     Diagnostic ultrasound is another passion and Holcombe is experienced in abdomen, vascular and obstetrical applications of this modality.  She has also taught ultrasound and is presently practicing in veterinary medicine, applying this skill to cats, dogs, snakes ferrets and the occasional alligator!  It is an interesting parallel to note that this diagnostic tool uses the reflection and refraction of sound echoes to see into a living body.
     Holcombe is nearsighted and has worn glasses since childhood.  A physical difficulty in seeing has pushed her into looking deeply.  Both her arts require visual concentration.
     Previous art endeavors have been portrait painting and a spiritually based body of work created during the time of the rediscovery of her Christian faith.  She occasionally works in photography and cyanotype and other mediums that vary with the requirements of the project at hand.
     Holcombe has earned a BFA degree at Tyler School of Art, Temple University studying with influential professors such as Margo Margolis and Stanley Whitney.  Admiration for graphic novel illustrators such as Frank Miller and medical illustrators such as Frank Netter have influenced the more exacting side of her painting and the idea of how a picture can tell a story.
     Born in Hopewell, NJ, Holcombe was eager to exchange the bucolic lifestyle for an urban one living in Philadelphia, New York City, and staying on in Rome, Italy after studying art there with the Temple University program.  Today she lives in Yonkers with her family and eclectic menagerie of rescued pets.

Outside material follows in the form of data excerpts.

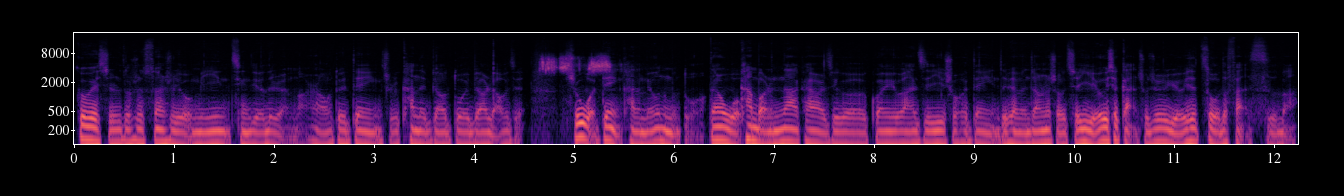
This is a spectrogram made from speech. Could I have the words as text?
各位其实都是算是有迷影情节的人嘛，然后对电影就是看的比较多，也比较了解。其实我电影看的没有那么多，但是我看宝琳娜·凯尔这个关于垃圾艺术和电影这篇文章的时候，其实也有一些感触，就是有一些自我的反思吧。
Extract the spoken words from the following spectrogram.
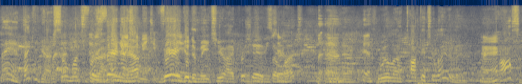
man, thank you guys so much for uh, very hanging nice to out. meet you. Very Yeah. good to meet you. I appreciate it so much. But, uh, and uh, yeah. we'll uh, talk at you later then. right. Awesome.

     Holcombe has exhibited in solo and group shows where she has received awards.  Her work has been published in magazines.  Numerous paintings and commissions are in private collections.